The Parasoft code analysis AUTOSAR solution, Parasoft C/C++test, detects complex AUTOSAR C++14 compliance runtime-like problems in an AUTOSAR runtime environment early in the development stage—without the need to execute costly runtime tests. This streamlines development processes in a way that benefits everyone.
C/C++test analyzes the execution paths through the code and finds AUTOSAR C++14 compliance issues like null pointer dereferencing, division by zero, and memory leaks. It also searches for security vulnerabilities such as arithmetic on a pointer operand, buffer overflows, unreachable code, and cstdlib system function
Results from C/C++test’s AUTOSAR C++14 compliance results can be viewed in Parasoft’s dynamic reporting dashboard, enabling automated post-processing and advanced reporting strategies using historical data.
It’s easy to see AUTOSAR C++14 compliance results across builds over time. This is true even when working with large codebases and legacy code where visibility into the code is typically challenging. You can quickly focus on the quality of the newly-added code.
With widgets that automatically track AUTOSAR C++14 compliance, users get a dynamic view into the compliance process, and can easily produce automatic reports for code audits and certification goals.
Basic software modules (BSW) is a collection of software files that provide certain coded functionality that runs on an ECU. These standardized software modules may support communication, I/O, memory, and more.
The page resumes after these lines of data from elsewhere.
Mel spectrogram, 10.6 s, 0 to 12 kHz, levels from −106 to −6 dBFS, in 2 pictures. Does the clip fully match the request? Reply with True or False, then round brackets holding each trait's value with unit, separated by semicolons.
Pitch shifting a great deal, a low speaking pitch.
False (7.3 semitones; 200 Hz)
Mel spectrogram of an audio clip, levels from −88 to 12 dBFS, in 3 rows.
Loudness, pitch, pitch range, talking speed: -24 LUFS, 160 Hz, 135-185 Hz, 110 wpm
For example, some AUTOSAR basic software modules perform tasks like Bus mirroring, diagnostics, and even cryptography to secure data.
The three layers are:
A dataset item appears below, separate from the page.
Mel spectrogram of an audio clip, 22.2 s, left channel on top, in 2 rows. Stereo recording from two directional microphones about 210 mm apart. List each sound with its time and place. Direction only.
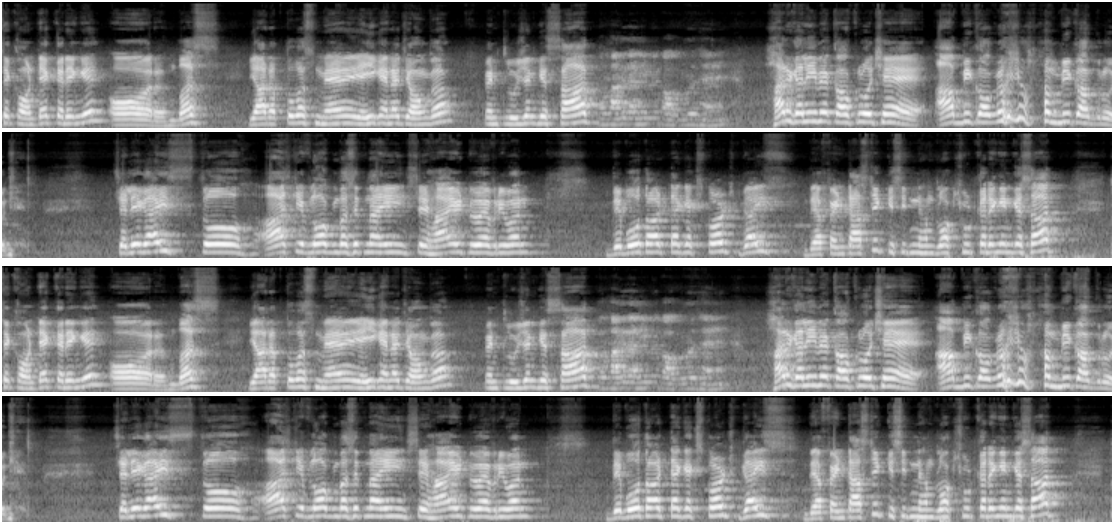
0.0 s a man's voice: centre (ahead or behind)
7.7 s a man's voice: 5° left (ahead or behind)
17.4 s a man's voice: 20° right (ahead or behind)
20.8 s a man's voice: 5° right (ahead or behind)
Electronic controller unit (ECU) specific modules and generic modules are included across three sublayers including the services layer, ECU abstraction layer, and microcontroller abstraction layer (MCAL).
RTE stands for “runtime environment” and functions as a kind of middle ground between the application layer and other layers. It operates the intra-ECU and interlayer communication.
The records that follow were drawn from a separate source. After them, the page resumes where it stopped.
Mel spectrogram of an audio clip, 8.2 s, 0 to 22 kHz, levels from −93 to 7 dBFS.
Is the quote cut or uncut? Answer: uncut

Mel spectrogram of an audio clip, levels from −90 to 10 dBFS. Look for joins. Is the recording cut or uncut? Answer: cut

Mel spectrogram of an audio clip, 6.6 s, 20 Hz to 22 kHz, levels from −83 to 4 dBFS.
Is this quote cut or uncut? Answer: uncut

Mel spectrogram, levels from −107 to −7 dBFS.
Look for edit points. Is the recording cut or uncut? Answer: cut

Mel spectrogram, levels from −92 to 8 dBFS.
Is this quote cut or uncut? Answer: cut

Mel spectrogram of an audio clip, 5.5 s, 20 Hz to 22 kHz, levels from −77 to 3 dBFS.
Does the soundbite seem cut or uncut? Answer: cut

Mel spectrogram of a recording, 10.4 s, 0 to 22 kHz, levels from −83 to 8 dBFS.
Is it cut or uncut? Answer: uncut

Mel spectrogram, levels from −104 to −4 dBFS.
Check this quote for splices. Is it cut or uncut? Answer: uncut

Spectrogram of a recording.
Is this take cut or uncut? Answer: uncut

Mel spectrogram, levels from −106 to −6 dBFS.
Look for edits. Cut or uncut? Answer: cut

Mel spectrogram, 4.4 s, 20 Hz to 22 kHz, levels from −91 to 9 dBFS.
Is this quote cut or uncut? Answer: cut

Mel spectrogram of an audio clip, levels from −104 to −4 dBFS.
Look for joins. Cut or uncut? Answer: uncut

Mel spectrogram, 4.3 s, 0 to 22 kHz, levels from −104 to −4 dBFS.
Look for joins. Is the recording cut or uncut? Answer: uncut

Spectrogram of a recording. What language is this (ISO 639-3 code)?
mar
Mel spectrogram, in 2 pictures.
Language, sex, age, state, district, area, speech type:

As part of the three layers, the ECU abstraction layer above the MCAL layer has hardware component drivers and components for interfaces. That means that its job is to ensure the above layer operates independently from the hardware on the ECU.
Formed in 2003, the group of OEMs and other invested parties include tons of big names like Volkswagen and Robert Bosch GmbH.
AUTOSAR C++14 does not provide any similar guidance on the process of achieving compliance, at least not directly. But given that AUTOSAR C++ guidelines are based on MISRA C++ 2008, it is reasonable to refer to the MISRA standard to look for guidance about the process of achieving compliance.
An adaptive AUTOSAR platform defines a platform for developing automotive control units that provide sophisticated functions like advanced driving assistance systems, media streaming, or software updates via the internet.
Static analysis is the process of examining source code without execution, usually for the purposes of finding bugs or evaluating code safety, security, and reliability.